Sherlock Holmes is the fictitious creation of the great author Sir Arthur Ignatius Conan Doyle. Doyle originated from Edinburgh, Scotland which is where he studied medicine and also is thought to have received his inspiration for the Holmes detective character; this inspiration came in the form of his professor Dr. Joseph Bell who was a master at observation, logic, deduction, and diagnosis.
Edinburgh University is also where he met other future greats of literature James Barrie and Robert Louis Stevenson. Before Sherlock Holmes the detective genre was pioneered by other seemingly omniscient crime solvers Edgar Allan Poe’s “Inspector Dupin” and Charles Dickens’ “Sergeant Cuff” and “Inspector Bucket”. All these characters ostensibly had an influence on the nature of Holmes, especially Dupin. All detective novels follow similar rules which include the need for one dominant detective.
This throws the question of the importance or need of Watson in the stories; however another vital factor in a successful detective story is that the reader is presented with clues and questions not answers, until the end, which makes having Holmes as a narrator preposterous as his superior criminal knowledge is always presented with the essential information before Watson, his sidekick narrator, or the audience understands.
To assess the suitability of Watson’s narration, for both Victorian and modern audiences, the following examples of Sherlock Holmes adventures have been studied: The Adventure of the Speckled Band, The Man with the Twisted Lip and The Mystery of The Red-Headed League. These are all set between 1883 and 1890. A most archetypal feature of detective fiction is the place of a sidekick to accompany the more prominent detective character.
In Poe’s Dupin mysteries it was an anonymous subsidiary details the workings of the more glamorous Dupin. In Doyle’s Holmes stories the inferior associate void is filled by Dr. John Watson, Doyle decided upon giving the typical sidekick more of a character than most detective sidekicks had received before this stage. Watson, unlike other previous sidekicks, seems somehow instrumental in assisting Holmes in his cases without actually making any conclusions himself.
His assistance seems to be more his positive effect on Holmes and his investigations rather than Watson’s own criminal knowledge. Evidence from the Sherlock Holmes short stories provides proof of Watson’s lack of directly helpful input, The Adventure of the Speckled Band; “‘You see it Watson? ‘ he yelled, ‘You see it? ‘ But I saw nothing”. Obviously Watson is not a razor sharp crime solver, this leads to the conclusion that other aspects of his character make him a worthwhile cohort for Holmes.

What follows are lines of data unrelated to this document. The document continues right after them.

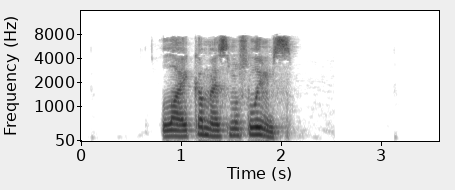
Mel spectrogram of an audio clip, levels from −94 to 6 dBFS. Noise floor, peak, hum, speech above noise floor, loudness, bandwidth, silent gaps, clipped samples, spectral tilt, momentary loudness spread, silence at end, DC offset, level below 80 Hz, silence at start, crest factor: -87 dBFS; 0 dBFS; none; 72 dB; -16 LUFS; 8 kHz; none; under 0.1%; -4 dB/octave; 7 LU; 1.5 s; under 0.1%; -60 dBFS; 0.8 s; 20 dB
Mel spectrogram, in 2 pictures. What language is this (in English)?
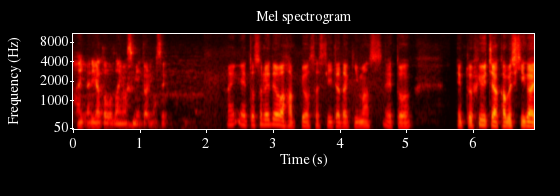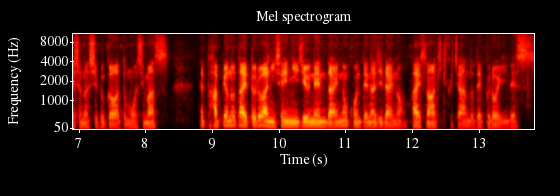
Japanese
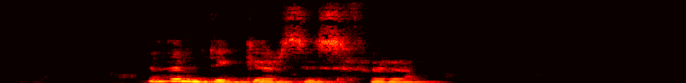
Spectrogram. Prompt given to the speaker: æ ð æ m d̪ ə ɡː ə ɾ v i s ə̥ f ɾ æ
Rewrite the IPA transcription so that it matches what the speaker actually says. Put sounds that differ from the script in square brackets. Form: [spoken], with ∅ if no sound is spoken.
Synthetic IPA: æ ð æ m d̪ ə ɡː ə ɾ [z] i s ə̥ f ɾ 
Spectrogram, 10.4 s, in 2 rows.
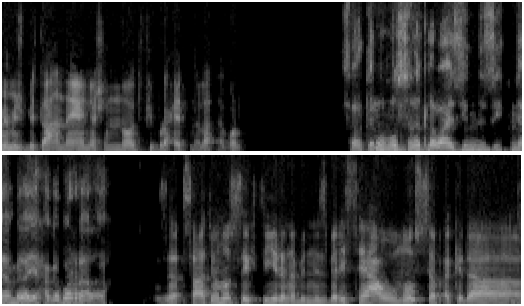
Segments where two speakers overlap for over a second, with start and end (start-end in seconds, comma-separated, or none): none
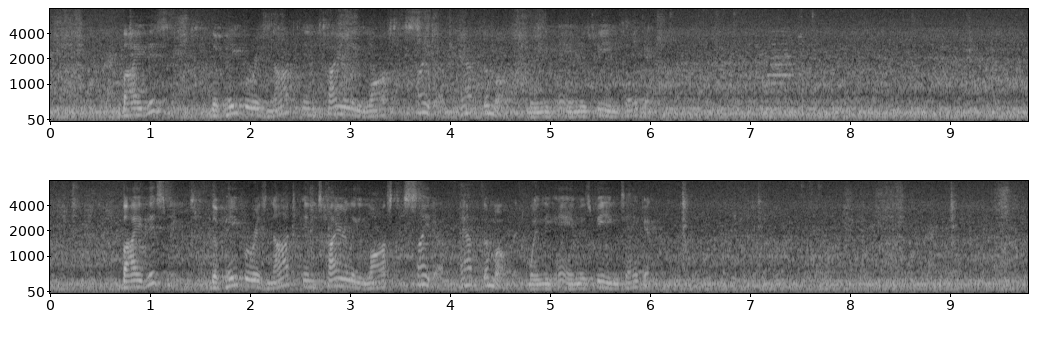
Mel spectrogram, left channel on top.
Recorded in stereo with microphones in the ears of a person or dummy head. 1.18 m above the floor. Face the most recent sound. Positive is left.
turn(degrees=-30)  # may be behind; listen again after turning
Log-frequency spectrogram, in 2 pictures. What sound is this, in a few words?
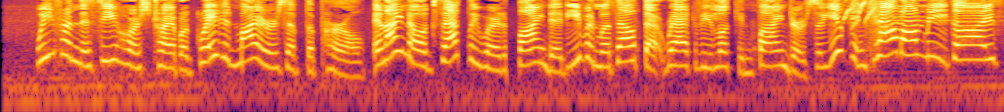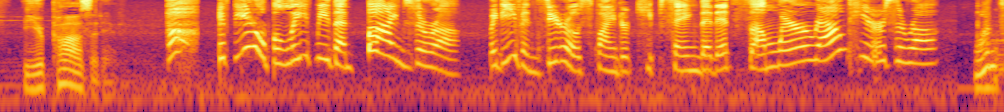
character vo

In the terms of the author, Doyle, Watson is an incredibly useful feature in his narratives as he is a great outlet for Holmes’ own queries and conclusions in plausible dialogue for the audience, rather than hearing Holmes’ theories from a less exciting thought process where the end is already determined by one character. Holmes’ theory voicing, to Watson, is common in the Sherlock short stories, here are just two examples from The Man with the Twisted Lip; “Now, I’ll state clearly and concisely to you, Watson, and maybe you may see a spark where all is dark to me” and “‘I think I have the key of the affair now'” said he …
“‘In the bathroom,'” As seen, the clues are given to Watson by Holmes, at the same time as the audience receives them, but are not fully explained as to leave that exciting need to discover the answers for yourself. In addition to being Homes’ confidante Watson is also his close friend as words of affection such as “This is my intimate friend and associate, Dr Watson” and “My dear Watson” have became, teamed with the word elementary, somewhat of a popular catchphrase throughout the Sherlock Holmes’ adventures.
This friendship gives an amiable atmosphere in the investigations even though the subject matter being dealt with is often quite dour. This is an important factor so that the audience are not left feeling dejected. Watson, in broad terms, is an intelligent respectable gentleman of the time with a comfortably upper class life with an esteemed position as a doctor however Watson does not seem contented by this and seems consistently to be seeking a more exciting diversion accompanying Holmes.
This attribute of escaping the mundane existence that he possesses is shared by the reader. Another argument is that Watson represents the audience which is why he is fitting narrator and friendly character. The monotony Watson feels about his profession is shown in this caption “My practice is never very absorbing”. This explains why Watson has the drive to supplement Holmes’ investigations; it also shows an adventurous side to Watson’s character.
It also becomes apparent later in the sequence of stories that Watson has completed his typically “perfect” life by adding his wife to the equation, however this does not appear to quench his dissatisfaction with his life as, in “The Man with the Twisted Lip”, he still succumbs to the temptation that Holmes’ cases produce. A feature that is constantly appealing to a majority audience is his apparent concern for the people affected by an atrocity, Watson is consistently a benevolent and considerate conversationalist with the friends and family of the, suspected, victim.